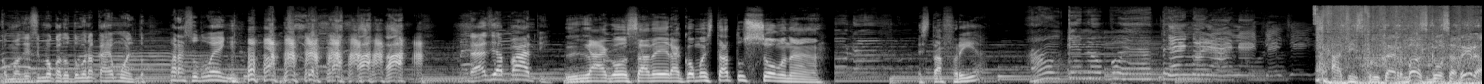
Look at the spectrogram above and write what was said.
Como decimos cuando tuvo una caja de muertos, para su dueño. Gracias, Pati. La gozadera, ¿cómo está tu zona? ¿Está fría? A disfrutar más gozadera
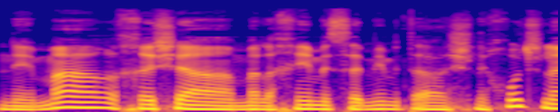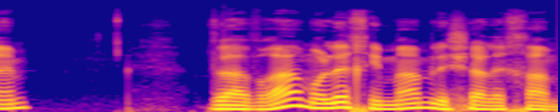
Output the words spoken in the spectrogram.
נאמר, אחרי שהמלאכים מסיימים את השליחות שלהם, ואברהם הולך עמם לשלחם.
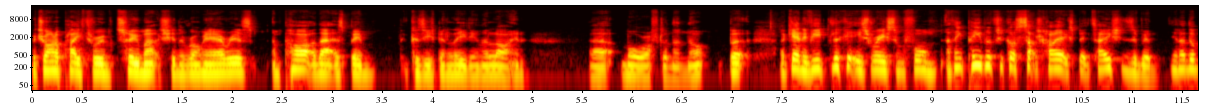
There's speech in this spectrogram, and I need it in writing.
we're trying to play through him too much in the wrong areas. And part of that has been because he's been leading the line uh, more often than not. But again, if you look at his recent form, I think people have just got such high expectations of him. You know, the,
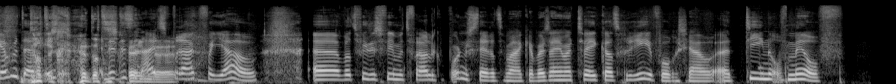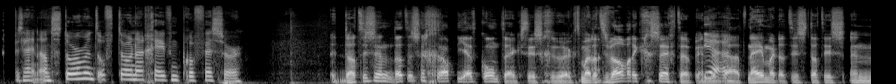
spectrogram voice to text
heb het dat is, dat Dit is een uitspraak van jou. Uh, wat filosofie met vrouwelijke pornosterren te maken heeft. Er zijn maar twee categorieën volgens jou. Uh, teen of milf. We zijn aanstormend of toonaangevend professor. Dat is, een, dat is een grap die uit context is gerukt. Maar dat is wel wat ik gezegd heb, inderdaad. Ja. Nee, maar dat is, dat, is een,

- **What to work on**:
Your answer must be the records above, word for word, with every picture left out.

- **Response to the exercise**:
Look at the spectrogram above and write what was said.
Como decimos cuando tuvo una caja de muertos, para su dueño. Gracias, Pati. La gozadera, ¿cómo está tu zona? ¿Está fría? A disfrutar más gozadera
Output the words spoken in the spectrogram.
נאמר, אחרי שהמלאכים מסיימים את השליחות שלהם, ואברהם הולך עמם לשלחם.
There's speech in this spectrogram, and I need it in writing.
we're trying to play through him too much in the wrong areas. And part of that has been because he's been leading the line uh, more often than not. But again, if you look at his recent form, I think people have just got such high expectations of him. You know, the,
spectrogram voice to text
heb het dat is, dat Dit is een uitspraak van jou. Uh, wat filosofie met vrouwelijke pornosterren te maken heeft. Er zijn maar twee categorieën volgens jou. Uh, teen of milf. We zijn aanstormend of toonaangevend professor. Dat is, een, dat is een grap die uit context is gerukt. Maar dat is wel wat ik gezegd heb, inderdaad. Ja. Nee, maar dat is, dat, is een,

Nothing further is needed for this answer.